Service road – southbound traffic would have to take the service road that leads to Commonwealth Ave. and a short drive to the intersection of the latter with Tandang Sora.

Talipapa? – this area under the bridge used to be occupied by informal settlers and there was a market here that usually spread to Commonwealth, with vendors and customers occupying the outer lanes of the highway during weekends and causing congestion for vehicles approaching Tandang Sora

Remnants – there are still stalls, many of them mobile, selling a variety of goods including food, clothes, bags, plastic items and other commodities found in most wet and dry markets. There is a Puregold supermarket near the intersection on the left side and unseen in the photo.

Exit to Commonwealth – the one lane approach to Commonwealth is sufficient now due to the light traffic but will not be enough once Luzon Ave and C5 is completed, bringing more vehicles to this area.

EDSA traffic: view from the top
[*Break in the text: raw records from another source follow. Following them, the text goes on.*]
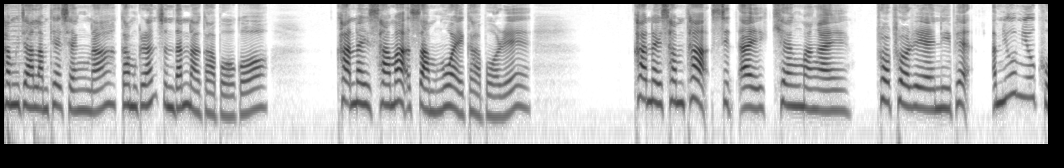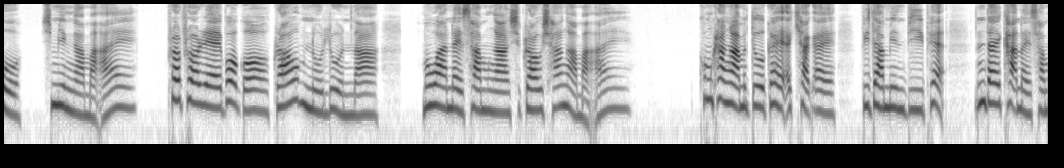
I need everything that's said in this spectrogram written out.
คำจาลำเทเซงนะกำกรันสุนดันนากาโบก็ข้าในสามะสามงวยกาโบเรข้าในสัมทะสิทไอเคียงมังไอพรอพรอเรนีเพอมิวมิวคูชมิงงามาไอพรอพรอเรบอกก็กราวมนูลุนนาเมื่อวานในสามงาชกราวช้างามาไอคุมครางอามาดูไกอคักไอวิตามินบีเพนได้ข้าในสาม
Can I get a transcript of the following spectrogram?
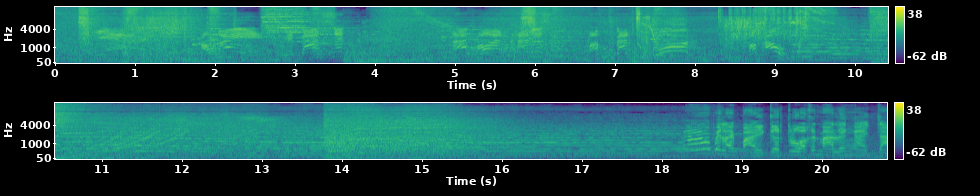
ๆแย่เอาไปเหตุการณ์เสร็จดาร์อนฮาร์ดสมาคุกันโคตรเอาเขาอ้าเป็นไรไปเกิดกลัวขึ้นมาเรื่องไงจ๊ะ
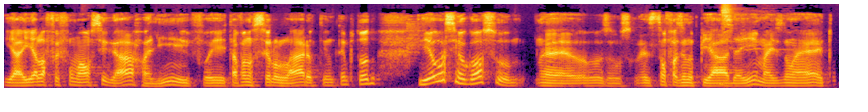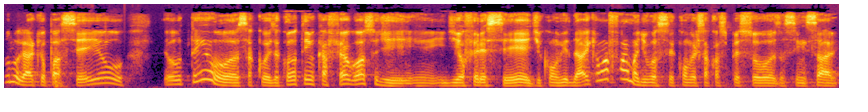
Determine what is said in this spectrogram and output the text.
E aí ela foi fumar um cigarro ali, foi, tava no celular o tempo, o tempo todo. E eu, assim, eu gosto. é, os- os- eles estão fazendo piada aí, mas não é. Todo lugar que eu passei, eu, eu tenho essa coisa. Quando eu tenho café, eu gosto de, de oferecer, de convidar, que é uma forma de você conversar com as pessoas, assim, sabe?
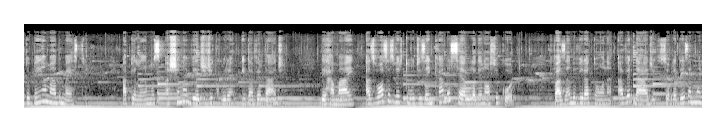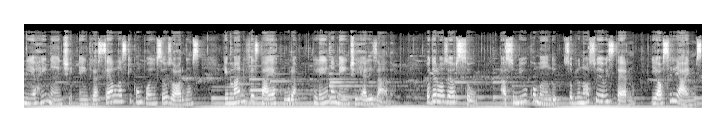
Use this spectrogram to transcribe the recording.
Do bem-amado Mestre, apelamos à chama verde de cura e da verdade. Derramai as vossas virtudes em cada célula de nosso corpo, fazendo vir à tona a verdade sobre a desarmonia reinante entre as células que compõem os seus órgãos e manifestai a cura plenamente realizada. Poderoso eu sou, assumi o comando sobre o nosso eu externo e auxiliai-nos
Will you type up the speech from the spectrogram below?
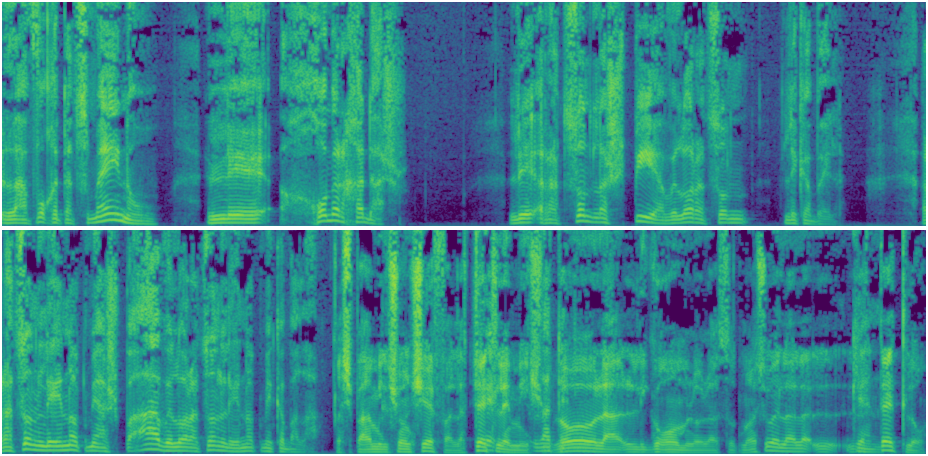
להפוך את עצמנו לחומר חדש, לרצון להשפיע ולא רצון לקבל. רצון ליהנות מהשפעה ולא רצון ליהנות מקבלה. השפעה מלשון שפע, לתת ש- למישהו, לתת. לא לגרום לו לעשות משהו, אלא כן. לתת לו.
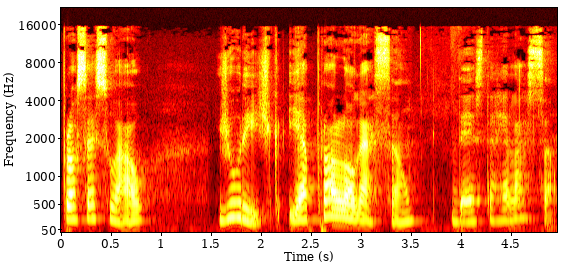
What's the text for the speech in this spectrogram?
processual jurídica, e a prolongação desta relação.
Traffic along Epifanio Delos Santos Avenue (EDSA) or Circumferential Road 4 is quite infamous considering it being a if not the main artery of Metro Manila and carrying much vehicular and passenger traffic between cities like Pasay City, Makati City, Mandaluyong City, Pasig City, Quezon City and Caloocan City where it has major junctions with other major thoroughfares like Roxas Boulevard, South Superhighway, Ayala Ave., Gil Puyat (Buendia) Ave., Shaw Blvd., Ortigas Ave., Aurora Blvd., East and Timog Avenues, Quezon Ave., North Ave., Roosevelt Ave., NLEX and A. Bonifacio Ave., Rizal Ave. and MacArthur Highway.

Shown in the following photos are traffic conditions along EDSA during a holiday, and typical afternoon peak and evening on a weekday. The section featured is the stretch from the Ortigas junction to Camp Aguinaldo. Visible in the photos are the high-rise condominiums along Connecticut Street (upper left) and the developments at the Araneta Center including the Araneta Coliseum in the Cubao commercial district. The green area on the upper right is Camp Aguinaldo, headquarters of the Armed Forces of the Philippines (AFP), while the rooftops at the right are of houses located in an high-end exclusive subdivision (Corinthian Gardens). In the middle of EDSA is the MRT-3’s elevated tracks.

Photo taken from the 35F of the Robinsons-Equitable Tower shows light traffic along EDSA during a holiday. Traffic probably is similar during Sundays while such volumes may be observed on Saturdays only in the early mornings; before 9:00 or 10:00 AM when the shopping malls open.

Photo taken at 5:44 pm showing traffic congestion on both directions (northbound and southbound) of EDSA including the overpasses at its intersection with Ortigas Ave. An MRT-3 train is visible in the middle of the photo.

Photo taken at 6:16 pm with the headlights and taillights indicative of the traffic density during the early evening. Such congestion now usually extends past 8:00 pm with cases where EDSA is still congested near midnight. Such cases are more common now rather than exceptional.